▶ [Extracted records]
:::
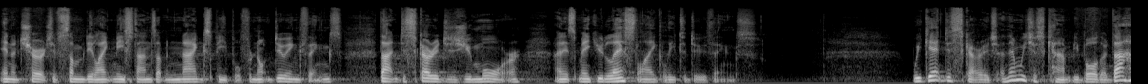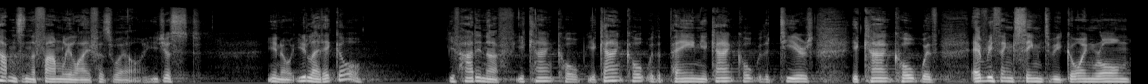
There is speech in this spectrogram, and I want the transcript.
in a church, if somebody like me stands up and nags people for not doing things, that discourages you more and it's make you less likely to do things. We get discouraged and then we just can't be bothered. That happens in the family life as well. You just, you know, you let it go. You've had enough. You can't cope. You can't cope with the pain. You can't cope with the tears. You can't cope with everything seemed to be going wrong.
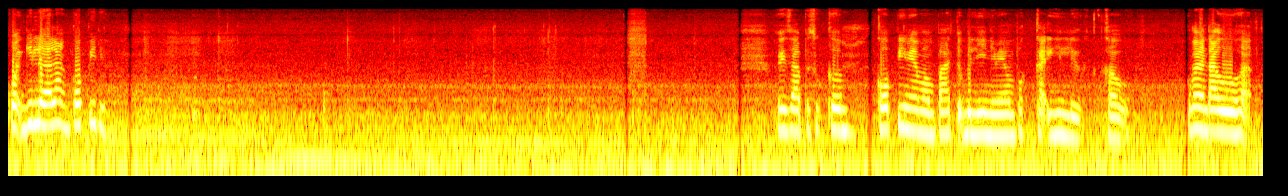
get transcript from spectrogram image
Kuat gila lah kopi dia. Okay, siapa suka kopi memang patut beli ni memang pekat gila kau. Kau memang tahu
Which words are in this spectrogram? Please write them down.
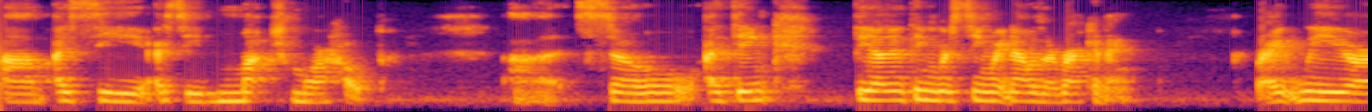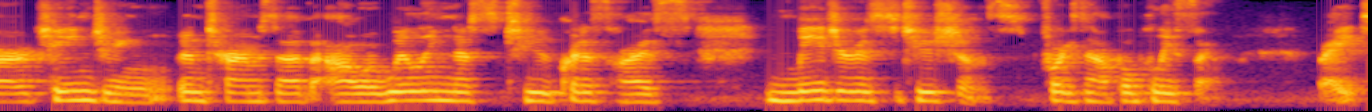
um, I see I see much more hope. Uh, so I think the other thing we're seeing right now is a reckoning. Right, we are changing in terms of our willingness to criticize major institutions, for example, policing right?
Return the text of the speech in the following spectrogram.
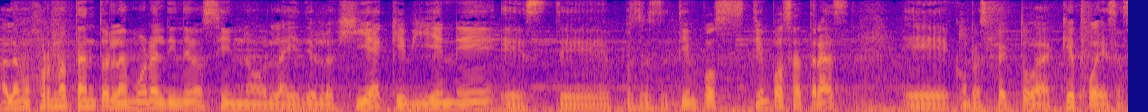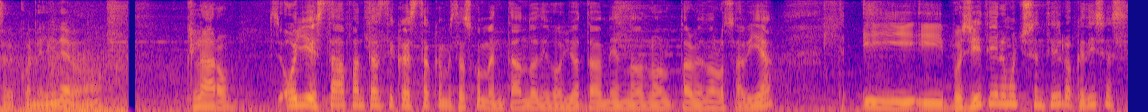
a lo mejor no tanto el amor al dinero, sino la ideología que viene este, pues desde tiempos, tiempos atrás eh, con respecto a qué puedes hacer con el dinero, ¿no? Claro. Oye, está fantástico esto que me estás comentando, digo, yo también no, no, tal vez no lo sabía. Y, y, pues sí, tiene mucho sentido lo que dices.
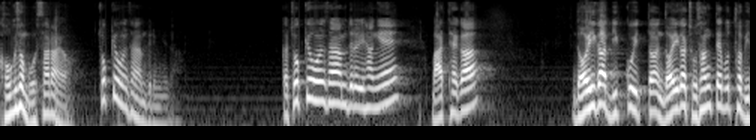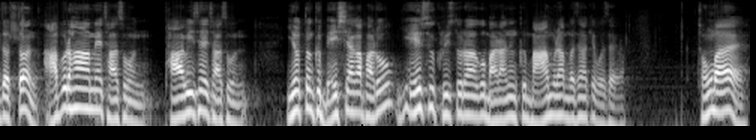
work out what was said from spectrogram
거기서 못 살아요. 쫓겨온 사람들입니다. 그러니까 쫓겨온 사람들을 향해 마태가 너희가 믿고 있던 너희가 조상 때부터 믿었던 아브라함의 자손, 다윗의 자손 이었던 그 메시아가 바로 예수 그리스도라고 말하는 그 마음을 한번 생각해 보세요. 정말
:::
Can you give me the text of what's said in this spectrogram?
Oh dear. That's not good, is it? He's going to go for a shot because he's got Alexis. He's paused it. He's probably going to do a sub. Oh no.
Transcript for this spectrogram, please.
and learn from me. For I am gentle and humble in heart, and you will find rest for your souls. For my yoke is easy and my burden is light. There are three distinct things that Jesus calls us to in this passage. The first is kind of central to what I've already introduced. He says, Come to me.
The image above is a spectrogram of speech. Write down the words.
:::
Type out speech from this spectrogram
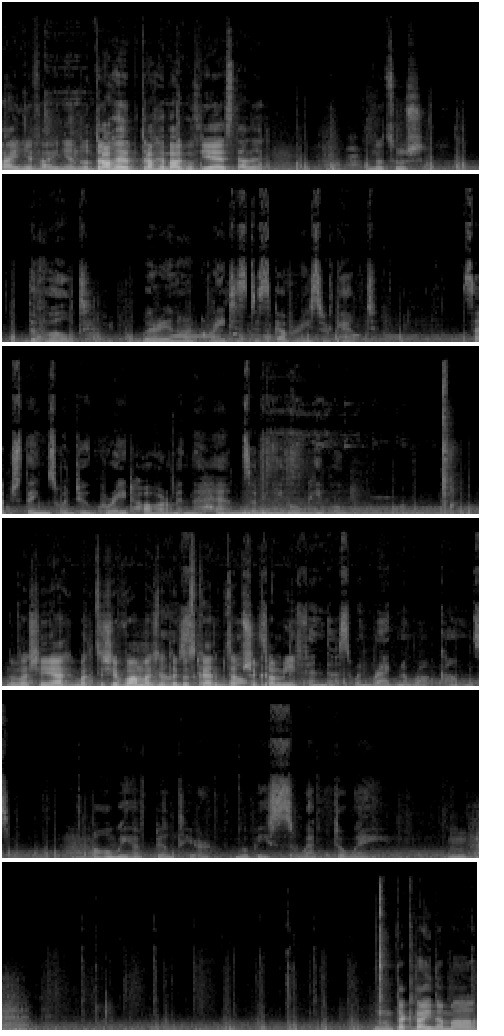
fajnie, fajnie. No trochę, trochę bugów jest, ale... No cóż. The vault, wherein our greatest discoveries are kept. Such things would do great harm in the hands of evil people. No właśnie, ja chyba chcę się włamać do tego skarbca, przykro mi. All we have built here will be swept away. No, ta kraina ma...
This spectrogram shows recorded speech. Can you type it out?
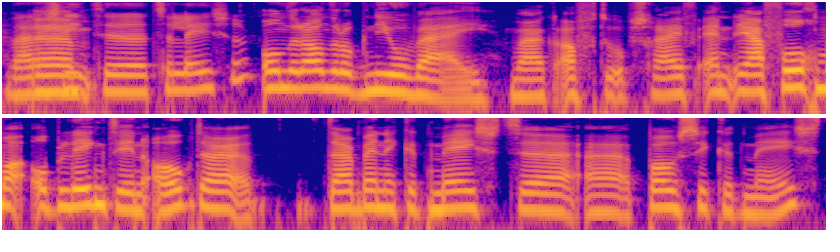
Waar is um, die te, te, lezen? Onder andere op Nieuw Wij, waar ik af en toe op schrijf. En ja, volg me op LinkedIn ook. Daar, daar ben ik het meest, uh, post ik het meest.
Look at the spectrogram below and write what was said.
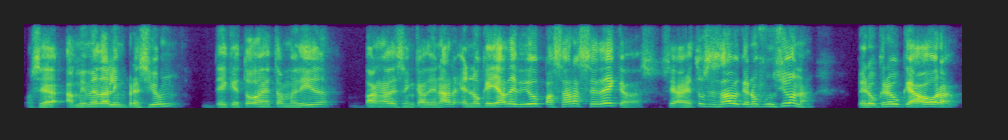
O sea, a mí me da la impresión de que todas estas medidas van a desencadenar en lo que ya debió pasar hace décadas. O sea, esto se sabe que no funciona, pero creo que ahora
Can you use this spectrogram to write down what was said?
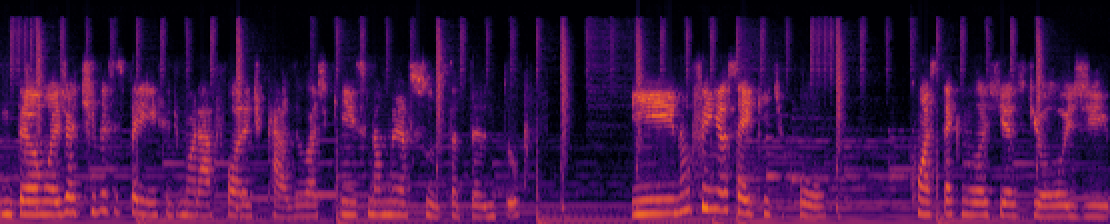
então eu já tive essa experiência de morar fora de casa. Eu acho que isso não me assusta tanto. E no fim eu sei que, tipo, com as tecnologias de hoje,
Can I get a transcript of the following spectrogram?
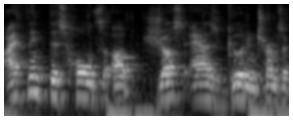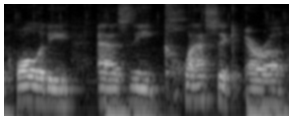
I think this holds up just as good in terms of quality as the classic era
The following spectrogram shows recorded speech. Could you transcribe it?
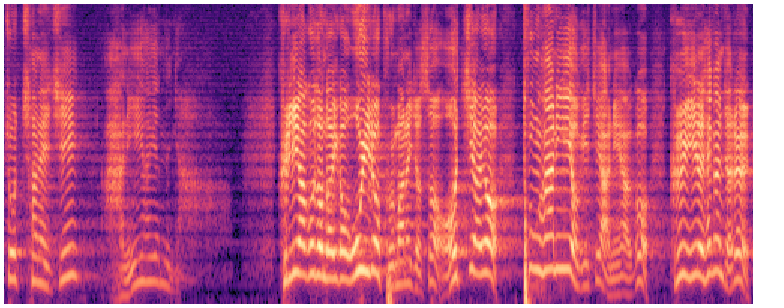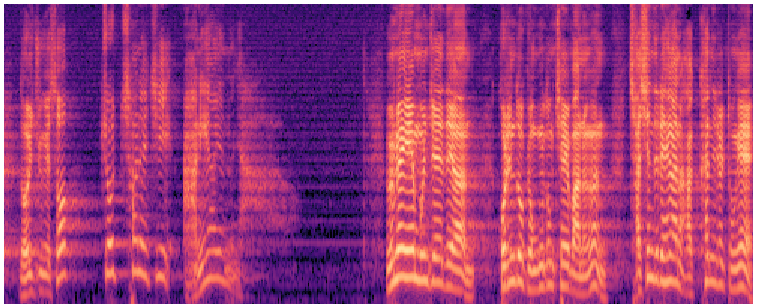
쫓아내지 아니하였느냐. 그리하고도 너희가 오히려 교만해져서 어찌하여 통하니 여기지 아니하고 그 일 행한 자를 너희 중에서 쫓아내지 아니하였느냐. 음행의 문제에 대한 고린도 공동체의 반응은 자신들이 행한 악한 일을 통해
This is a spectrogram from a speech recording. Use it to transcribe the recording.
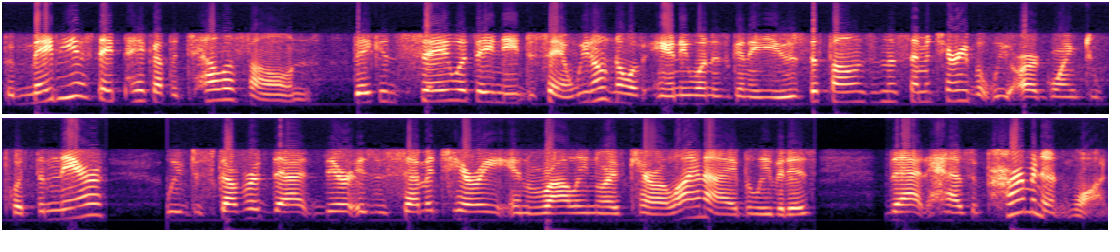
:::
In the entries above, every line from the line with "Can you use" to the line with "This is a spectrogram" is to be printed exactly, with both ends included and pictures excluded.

Can you use this spectrogram to write down what was said?
então eu já tive essa experiência de morar fora de casa. Eu acho que isso não me assusta tanto. E no fim eu sei que, tipo, com as tecnologias de hoje,
Can I get a transcript of the following spectrogram?
I think this holds up just as good in terms of quality as the classic era
The following spectrogram shows recorded speech. Could you transcribe it?
쫓아내지 아니하였느냐. 그리하고도 너희가 오히려 교만해져서 어찌하여 통하니 여기지 아니하고 그 일 행한 자를 너희 중에서 쫓아내지 아니하였느냐. 음행의 문제에 대한 고린도 공동체의 반응은 자신들이 행한 악한 일을 통해
This is a spectrogram from a speech recording. Use it to transcribe the recording.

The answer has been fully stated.